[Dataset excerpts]
════════════════════

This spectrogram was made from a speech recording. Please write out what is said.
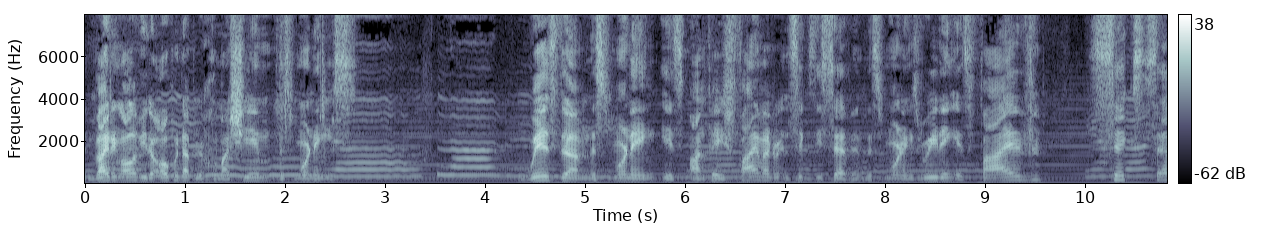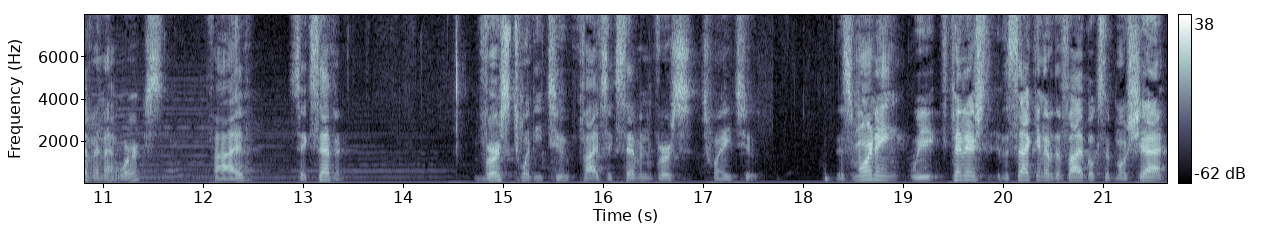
Inviting all of you to open up your Chumashim. This morning's wisdom this morning is on page 567. This morning's reading is 567. That works. 567 verse 22. 567, verse 22. This morning, we finished the second of the five books of Moshe,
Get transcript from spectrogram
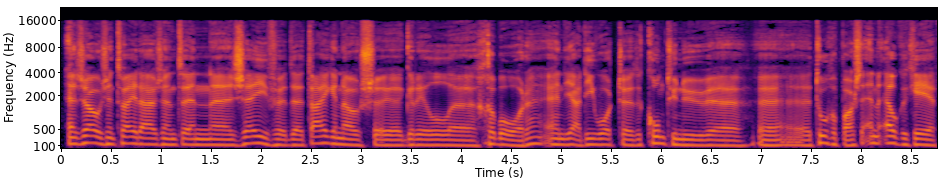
En zo is in 2007 de Tiger Nose eh, Grill eh, geboren. En ja, die wordt eh, continu eh, eh, toegepast. En elke keer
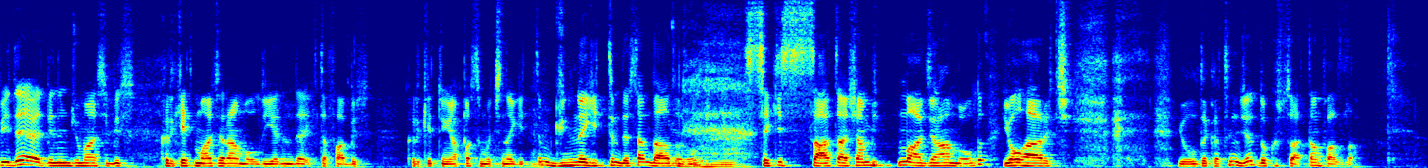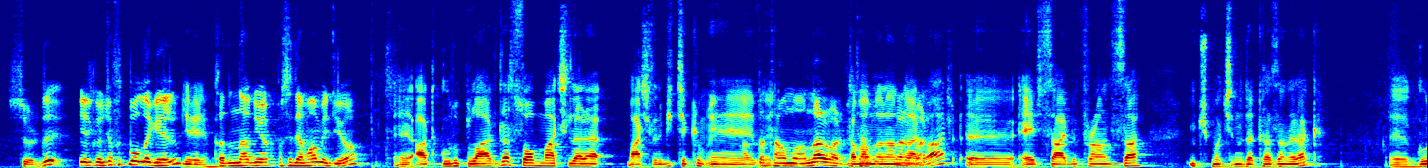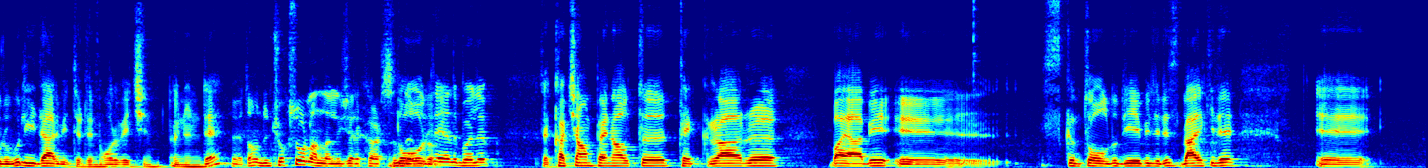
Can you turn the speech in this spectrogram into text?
bir de evet benim cumartesi bir kriket maceram oldu. Yerinde ilk defa bir kriket dünya kupası maçına gittim. Gününe gittim desem daha doğru olur. 8 saati aşan bir maceram oldu. Yol hariç. Yolda katınca 9 saatten fazla sürdü. İlk önce futbolla gelelim. Girelim. Kadınlar Dünya Kupası devam ediyor. E, artık gruplarda son maçlara başladı. Bir takım e, Hatta tamamlananlar var. Bir tamamlananlar gruplar var. Ee, ev sahibi Fransa 3 maçını da kazanarak e, grubu lider bitirdi Norveç'in önünde. Evet ama dün çok zorlandılar Nijerya karşısında. Doğru. Bir de Yani böyle İşte kaçan penaltı, tekrarı bayağı bir e, sıkıntı oldu diyebiliriz. Belki de e,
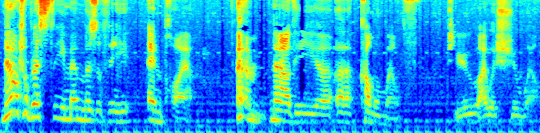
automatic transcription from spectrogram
Now to address the members of the Empire. now the uh, uh, Commonwealth. To you, I wish you well.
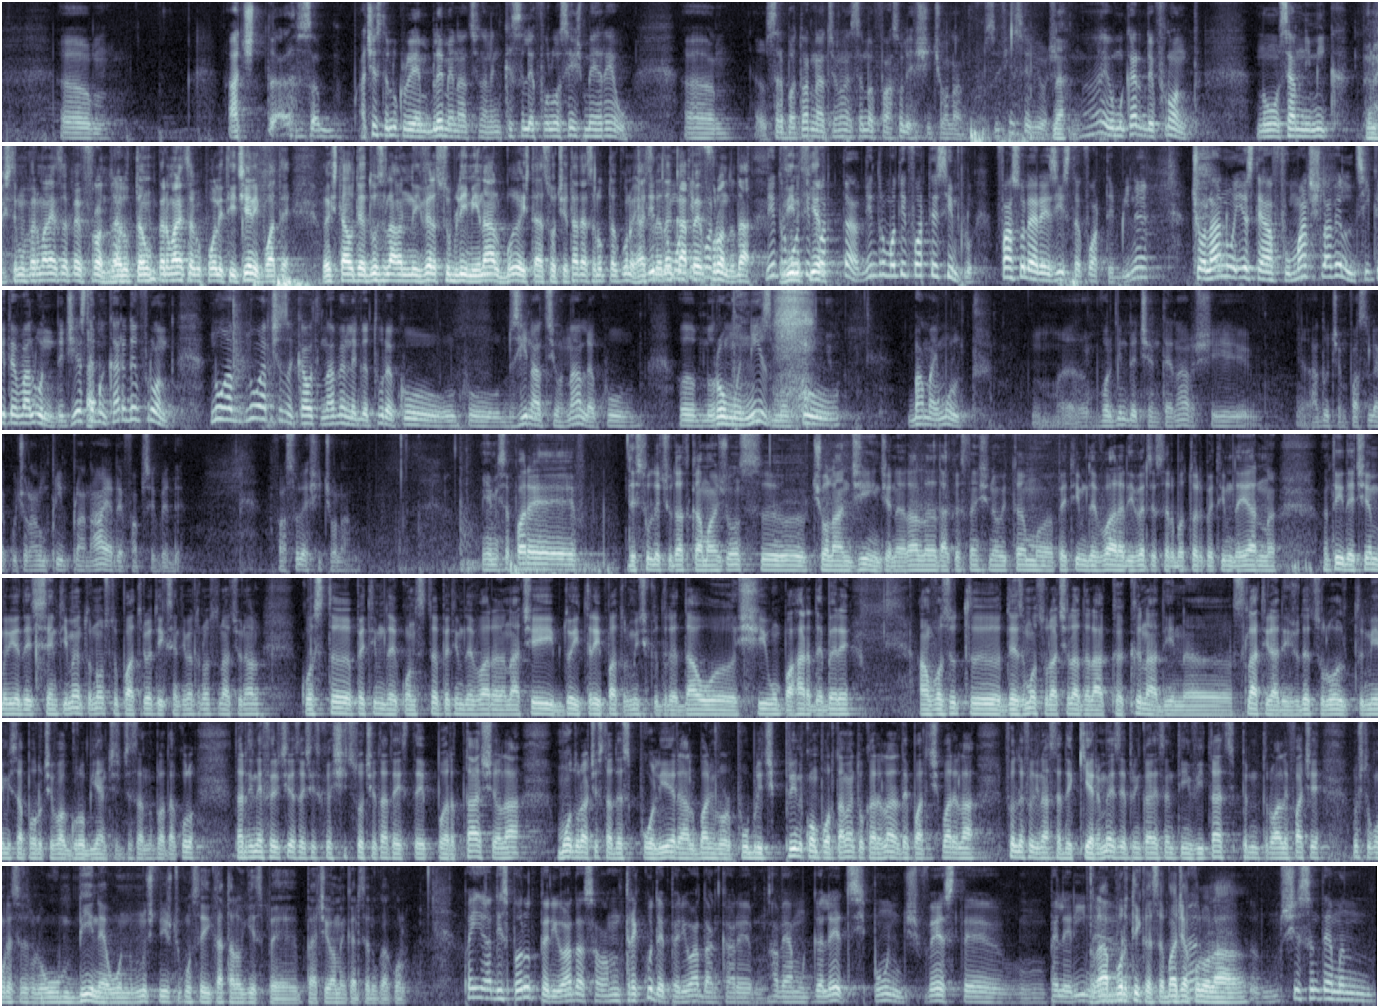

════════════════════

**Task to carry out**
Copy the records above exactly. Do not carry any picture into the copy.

**Output for this task**
This spectrogram was made from a speech recording. Please write out what is said.
Inviting all of you to open up your Chumashim. This morning's wisdom this morning is on page 567. This morning's reading is 567. That works. 567 verse 22. 567, verse 22. This morning, we finished the second of the five books of Moshe,
Get transcript from spectrogram
En zo is in 2007 de Tiger Nose eh, Grill eh, geboren. En ja, die wordt eh, continu eh, eh, toegepast. En elke keer
Can you turn the speech in this spectrogram into text?
bir de evet benim cumartesi bir kriket maceram oldu. Yerinde ilk defa bir kriket dünya kupası maçına gittim. Gününe gittim desem daha doğru olur. 8 saati aşan bir maceram oldu. Yol hariç. Yolda katınca 9 saatten fazla sürdü. İlk önce futbolla gelelim. Girelim. Kadınlar Dünya Kupası devam ediyor. E, artık gruplarda son maçlara başladı. Bir takım e, Hatta tamamlananlar var. Bir tamamlananlar gruplar var. Ee, ev sahibi Fransa 3 maçını da kazanarak e, grubu lider bitirdi Norveç'in önünde. Evet ama dün çok zorlandılar Nijerya karşısında. Doğru. Bir de Yani böyle İşte kaçan penaltı, tekrarı bayağı bir e, sıkıntı oldu diyebiliriz. Belki de e,
automatic transcription from spectrogram
Now to address the members of the Empire. now the uh, uh, Commonwealth. To you, I wish you well.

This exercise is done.